Three West African nations – Nigeria, Liberia and Sierra Leone – are jostling to strengthen their fledgling democracies as they go to polls to elect new presidents in 2023. All three have a dark past of coups or civil wars.
Nigeria is scheduled to conduct its presidential election on February 25, and governorship and local polls on March 11. But the preparations have to constantly consider insecurity.
Its electoral commission says it is committed to ensuring a free, fair and credible election but is not too sure if the poll will be hitch-free.
The chairman of Nigeria’s Independent National Electoral Commission (INEC), Prof Mahmood Yakubu, on January 7 warned that the elections are threatened by a spike in insecurity.
Yakubu says the election is highly important as a milestone in the country’s political dispensation and for the region.
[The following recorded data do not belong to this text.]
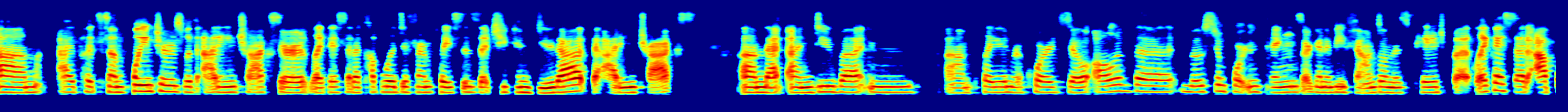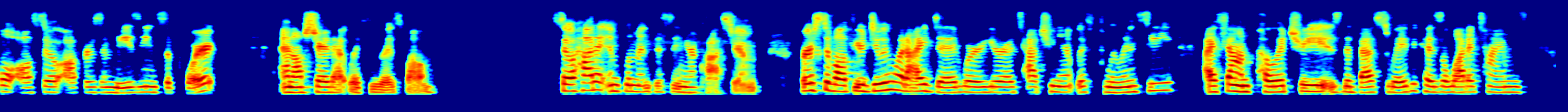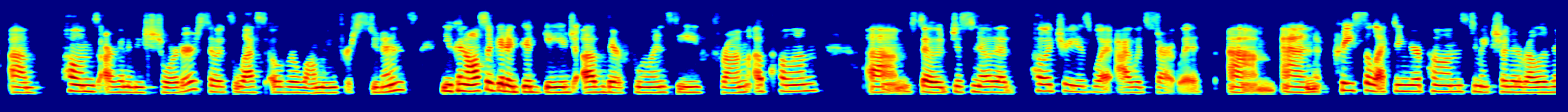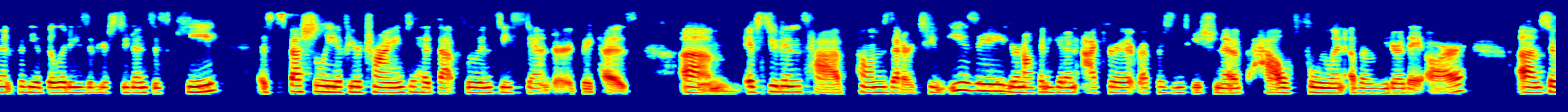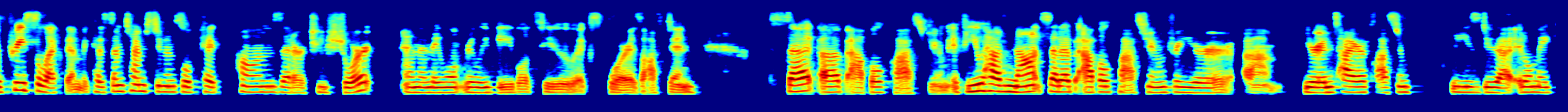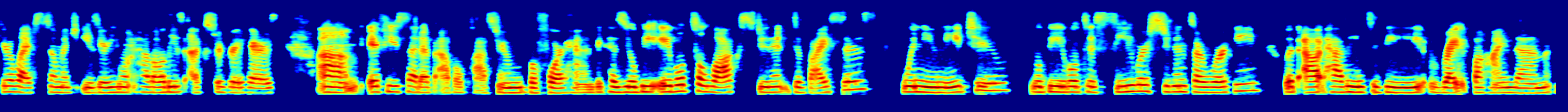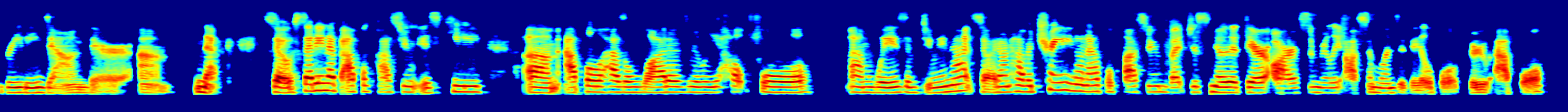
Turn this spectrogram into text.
Um, I put some pointers with adding tracks. Are, like I said, a couple of different places that you can do that, the adding tracks, um, that undo button, um, play and record. So all of the most important things are going to be found on this page. But like I said, Apple also offers amazing support, and I'll share that with you as well. So how to implement this in your classroom. First of all, if you're doing what I did, where you're attaching it with fluency, I found poetry is the best way because a lot of times um, poems are going to be shorter, so it's less overwhelming for students. You can also get a good gauge of their fluency from a poem. Um, so just know that poetry is what I would start with. Um, and pre-selecting your poems to make sure they're relevant for the abilities of your students is key, especially if you're trying to hit that fluency standard because um, if students have poems that are too easy, you're not going to get an accurate representation of how fluent of a reader they are. Um, so pre-select them because sometimes students will pick poems that are too short and then they won't really be able to explore as often. Set up Apple Classroom. If you have not set up Apple Classroom for your, um, your entire classroom please do that. It'll make your life so much easier. You won't have all these extra gray hairs um, if you set up Apple Classroom beforehand, because you'll be able to lock student devices when you need to. You'll be able to see where students are working without having to be right behind them, breathing down their um, neck. So setting up Apple Classroom is key. Um, Apple has a lot of really helpful um, ways of doing that. So I don't have a training on Apple Classroom, but just know that there are some really awesome ones available through Apple.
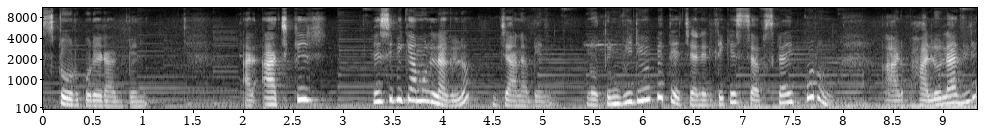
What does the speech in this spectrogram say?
স্টোর করে রাখবেন। আর আজকের রেসিপি কেমন লাগল জানাবেন। নতুন ভিডিও পেতে চ্যানেলটিকে সাবস্ক্রাইব করুন আর ভালো লাগলে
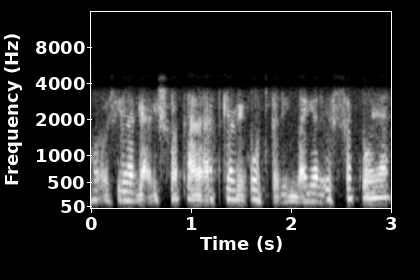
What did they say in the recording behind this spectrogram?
az illegális határátkelő, ott pedig megerőszakolják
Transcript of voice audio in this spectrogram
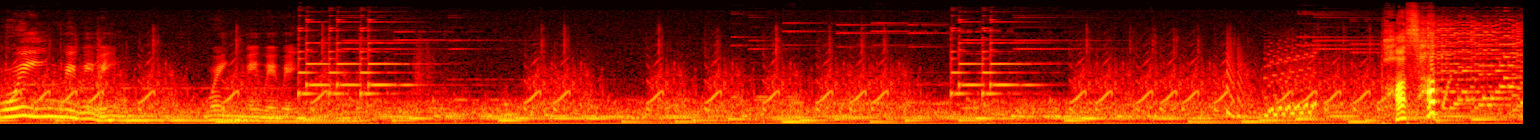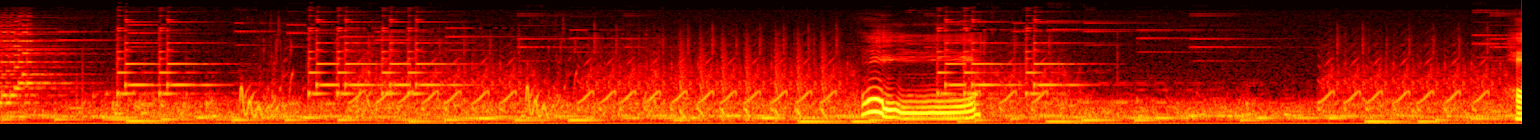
윙 윙 윙 윙 윙 윙윙윙 바삿? 오. 허.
Yet bandits and terror merchants have been raiding every week.
Since 1999 Nigeria has successfully elected civilian leaders in a peaceful change of guard, the longest unbroken period of democratic rule since independence.
But a tough economic situation as well as insecurity – which the government claims is under control – have triggered a lot of interest in the political process.
There are growing armies of insurgents in the North East, bandits in the North West and North Central, militants in the South South, separatists in the South East and ritual killers in the South West.